Problem to work on
Please write out exactly the lines from the one with "Please extract the" through the end of the data below, both ends included, and omit any pictures.

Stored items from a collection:
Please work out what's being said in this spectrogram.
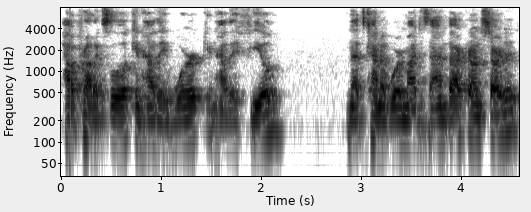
how products look and how they work and how they feel, and that's kind of where my design background started.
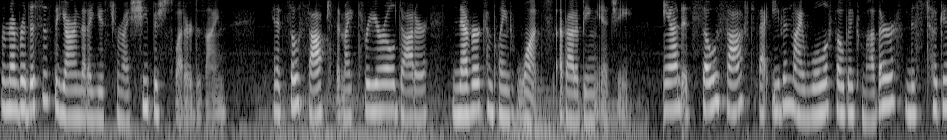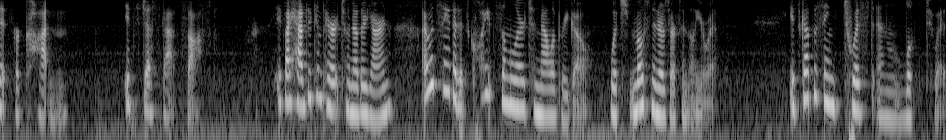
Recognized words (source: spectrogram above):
Remember, this is the yarn that I used for my sheepish sweater design, and it's so soft that my three year old daughter never complained once about it being itchy. And it's so soft that even my woolophobic mother mistook it for cotton. It's just that soft. If I had to compare it to another yarn, I would say that it's quite similar to Malabrigo, which most knitters are familiar with. It's got the same twist and look to it.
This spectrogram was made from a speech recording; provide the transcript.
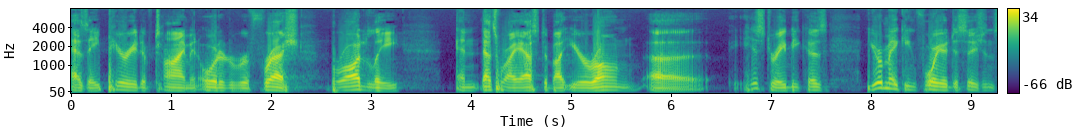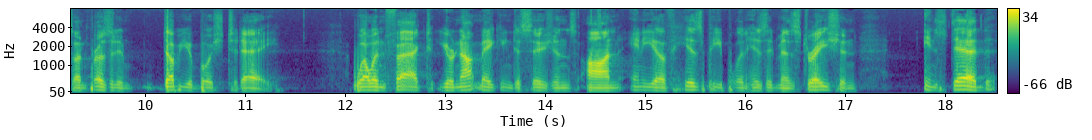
as a period of time in order to refresh broadly and that is why I asked about your own uh, history, because you are making FOIA decisions on President W. Bush today. Well, in fact, you are not making decisions on any of his people in his administration. Instead,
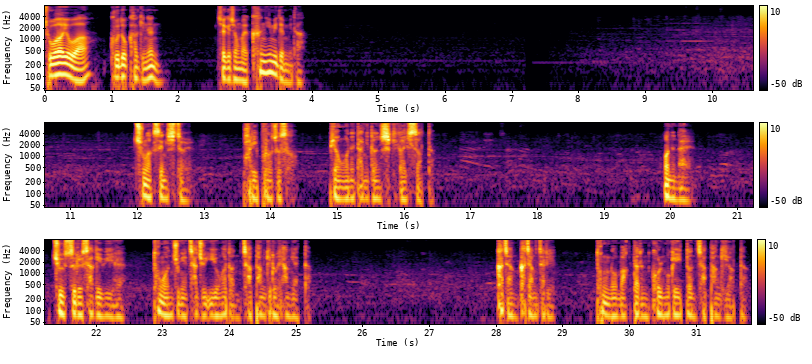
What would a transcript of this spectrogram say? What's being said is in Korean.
좋아요와 구독하기는 제게 정말 큰 힘이 됩니다. 중학생 시절 팔이 부러져서 병원에 다니던 시기가 있었다. 어느 날 주스를 사기 위해 통원 중에 자주 이용하던 자판기로 향했다. 가장 가장자리 통로 막다른 골목에 있던 자판기였다.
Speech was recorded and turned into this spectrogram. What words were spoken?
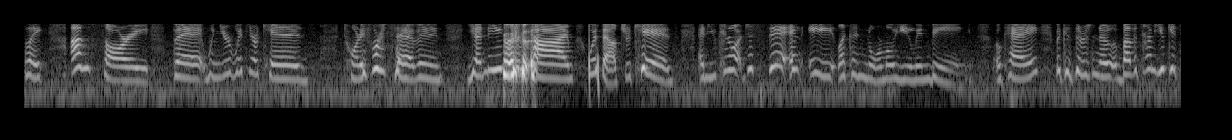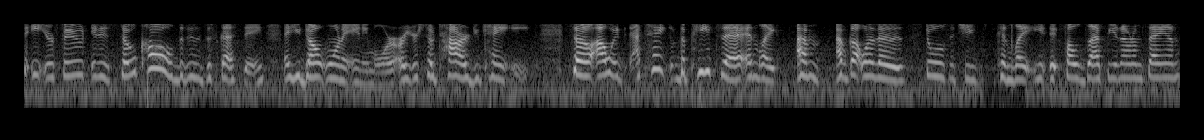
like I'm sorry, but when you're with your kids. 24 7, you need some time without your kids. And you cannot just sit and eat like a normal human being, okay? Because there's no, by the time you get to eat your food, it is so cold that it is disgusting and you don't want it anymore, or you're so tired you can't eat. So I would, I take the pizza and like, I'm, I've got one of those stools that you can lay, it folds up, you know what I'm saying?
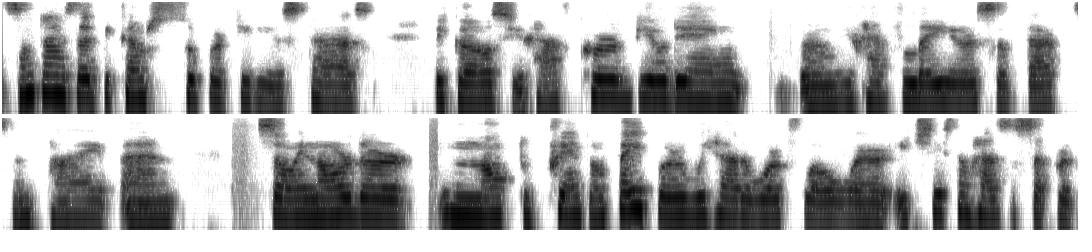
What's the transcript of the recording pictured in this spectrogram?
sometimes that becomes super tedious task because you have curved building, um, you have layers of ducts and pipe, and so in order not to print on paper, we had a workflow where each system has a separate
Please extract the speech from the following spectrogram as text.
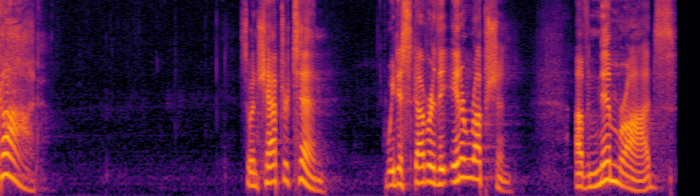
God. So in chapter 10, we discover the interruption of Nimrod's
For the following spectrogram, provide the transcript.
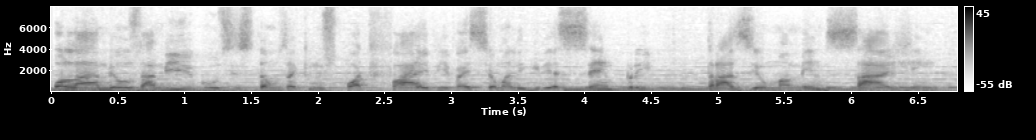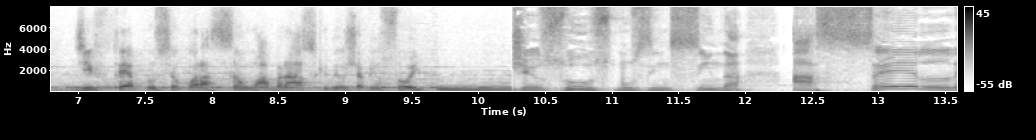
Olá, meus amigos, estamos aqui no Spotify e vai ser uma alegria sempre trazer uma mensagem de fé para o seu coração. Um abraço, que Deus te abençoe. Jesus nos ensina a selecionar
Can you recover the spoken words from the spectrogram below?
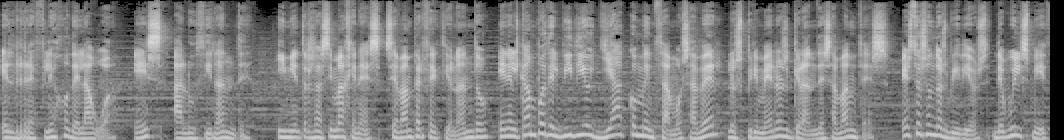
el reflejo del agua. Es alucinante. Y mientras las imágenes se van perfeccionando, en el campo del vídeo ya comenzamos a ver los primeros grandes avances. Estos son dos vídeos de Will Smith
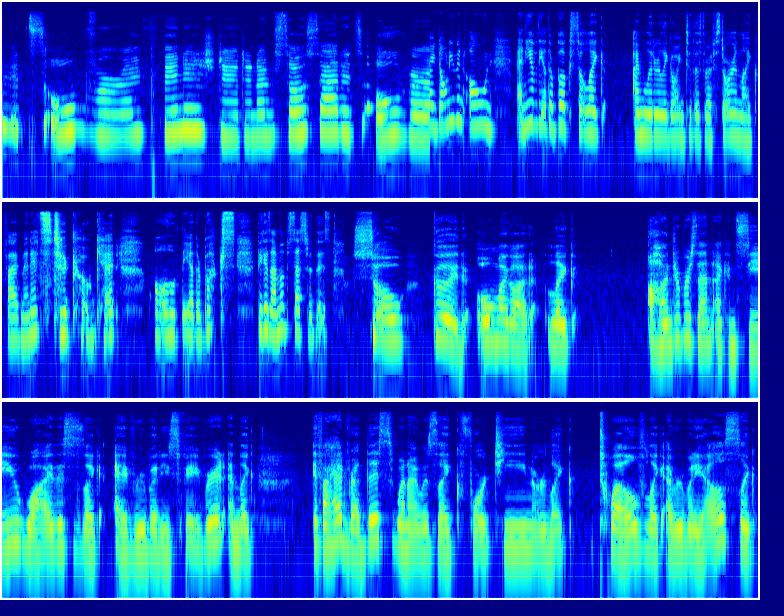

Output for this exercise
Please extract the speech from the following spectrogram as text.
God. So in chapter 10, we discover the interruption of Nimrod's
For the following spectrogram, provide the transcript.
Olá, meus amigos, estamos aqui no Spotify e vai ser uma alegria sempre trazer uma mensagem de fé para o seu coração. Um abraço, que Deus te abençoe. Jesus nos ensina a selecionar
Can you recover the spoken words from the spectrogram below?
el reflejo del agua. Es alucinante. Y mientras las imágenes se van perfeccionando, en el campo del vídeo ya comenzamos a ver los primeros grandes avances. Estos son dos vídeos de Will Smith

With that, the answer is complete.